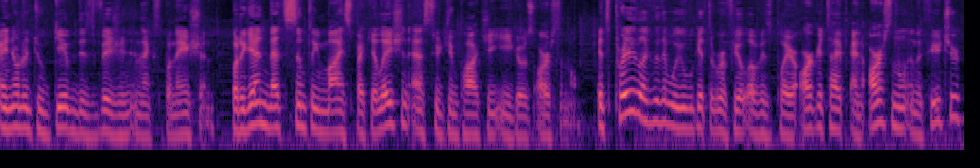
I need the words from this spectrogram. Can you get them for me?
in order to give this vision an explanation. But again, that's simply my speculation as to Jinpachi Ego's arsenal. It's pretty likely that we will get the reveal of his player archetype and arsenal in the future,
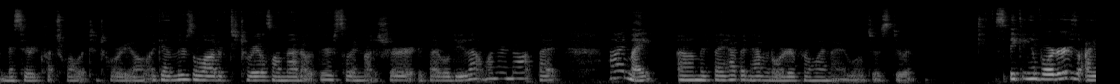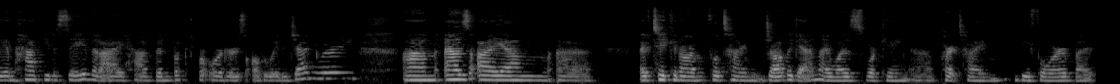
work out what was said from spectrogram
necessary clutch wallet tutorial. Again, there's a lot of tutorials on that out there, so I'm not sure if I will do that one or not, but I might. Um, if I happen to have an order for one, I will just do it. Speaking of orders, I am happy to say that I have been booked for orders all the way to January. Um, as I am, uh, I've taken on full-time job again. I was working uh, part-time before, but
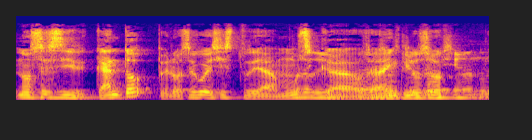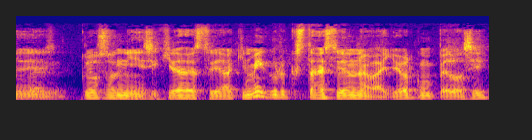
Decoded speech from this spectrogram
no sé si canto, pero ese güey sí estudiaba música. O sea, incluso, eh, Pues. incluso ni siquiera estudiaba aquí en México, creo que estaba estudiando en Nueva York, un pedo así.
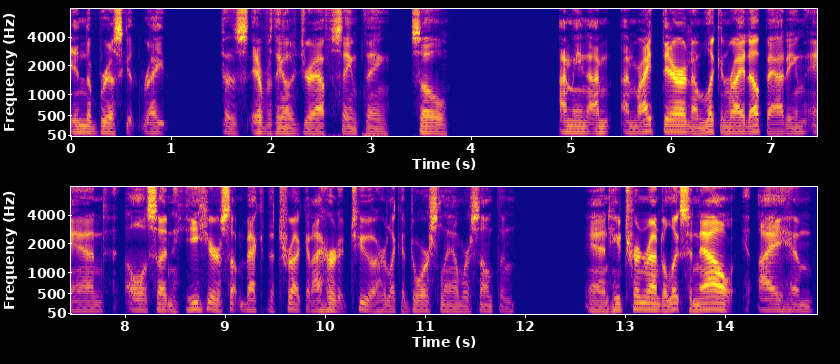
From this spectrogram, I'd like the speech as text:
in the brisket, right, because everything on the giraffe, same thing. So I mean, I'm I'm right there and I'm looking right up at him, and all of a sudden he hears something back in the truck, and I heard it too. I heard like a door slam or something, and he turned around to look. So now I am.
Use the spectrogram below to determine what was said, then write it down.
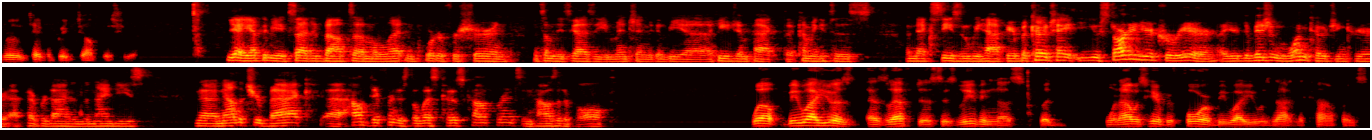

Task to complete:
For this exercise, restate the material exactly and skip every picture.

Written response:
I need the words from this spectrogram. Can you get them for me?
in order to give this vision an explanation. But again, that's simply my speculation as to Jinpachi Ego's arsenal. It's pretty likely that we will get the reveal of his player archetype and arsenal in the future,
work out what was said from spectrogram
necessary clutch wallet tutorial. Again, there's a lot of tutorials on that out there, so I'm not sure if I will do that one or not, but I might. Um, if I happen to have an order for one, I will just do it. Speaking of orders, I am happy to say that I have been booked for orders all the way to January. Um, as I am, uh, I've taken on full-time job again. I was working uh, part-time before, but
Decoded speech from this spectrogram
no sé si canto, pero ese güey sí estudiaba música. O sea, incluso, eh, Pues. incluso ni siquiera estudiaba aquí en México, creo que estaba estudiando en Nueva York, un pedo así.
From this spectrogram, I'd like the speech as text:
in the brisket, right, because everything on the giraffe, same thing. So I mean, I'm I'm right there and I'm looking right up at him, and all of a sudden he hears something back in the truck, and I heard it too. I heard like a door slam or something, and he turned around to look. So now I am.
Use the spectrogram below to determine what was said, then write it down.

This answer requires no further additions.